OK, so the Nats and Phillies have split a pair a Citizens Bank Park. The real action, however, is taking place in the inner sanctum of the Nationals' executive offices.
Monday at midnight marks the deadline to sign selections in the June amateur draft. It's the same old song and dance we get every season at this time, with negotiations going down to the 11th hour or beyond. It's not just the Nationals; as this is written, only 10 of the overall 33 first-round picks have signed (or agreed to terms). Nats general manager Mike Rizzo has stated his optimism regarding getting the top guys signed, but there's always that sense of uncertainly we'll get around dinnertime Monday.
Baseball seriously needs to change the system. Begin by moving the signing deadline up by at least a month, to July 15. Then, allow players drafted - and signed - by the deadline to be traded, if the right offer comes along, rather than making clubs wait a year before trading a drafted player. That would certainly spice up the July 31 non-waiver trading deadline, and we already see it done in other sports all the time.
I would also entertain the idea of drafting fewer rounds. Years ago, teams drafted until everyone passed. One year, the Houston Astros drafted 100 players, though they didn't sign everyone they drafted. These days, there are 50 rounds, though because of compensatory picks, more than 1,500 players are selected. This year, 27 players were taken in the supplemental round that followed the first round, and to date, 14 of those young men have agreed to terms.

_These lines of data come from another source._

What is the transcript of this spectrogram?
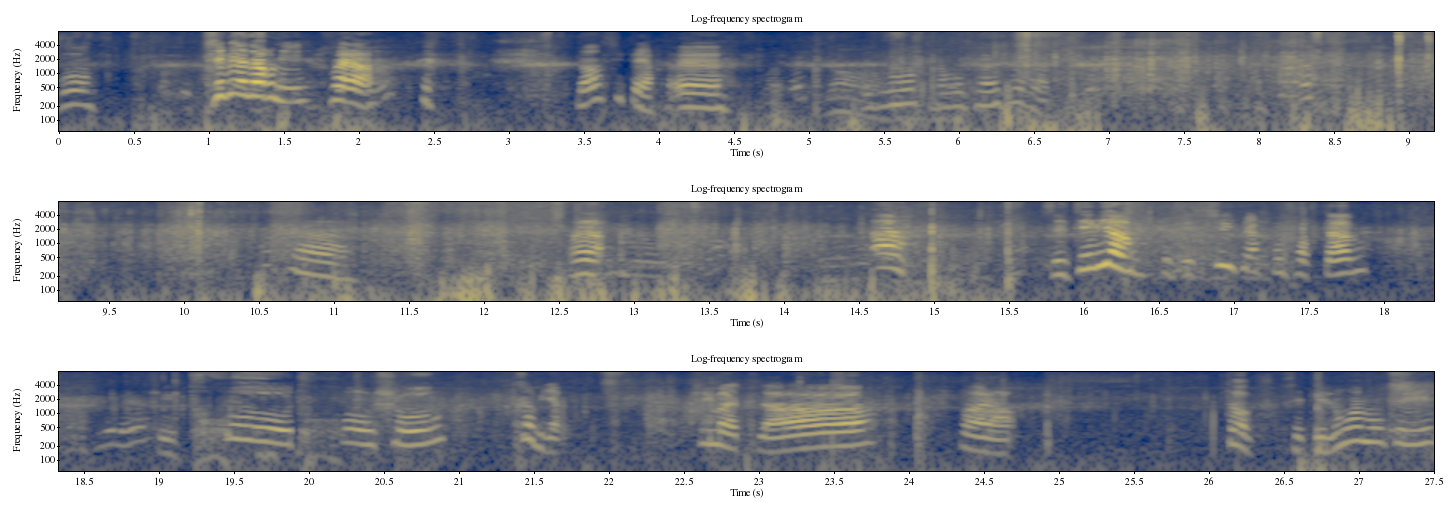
Bon, voilà. Non, super. Euh. Ah. Voilà. Ah, c'était bien, c'était super confortable. J'ai trop trop chaud, très bien. Petit matelas, voilà. Top, c'était long à monter.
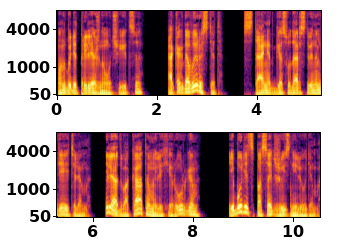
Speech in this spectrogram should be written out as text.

The Nationals' 2011 draft class received high marks from various draft gurus for names like Anthony Rendon, Alex Meyer and Matt Purke, but the club hasn't signed any of those guys. They have signed their fifth- through 12th-round picks, and 24 of their picks overall. Some they won't sign and still others will wait for another draft in hopes of improving their status. The bigger names will hopefully see what lies ahead in Washington, and get their careers under way.
The clock is ticking.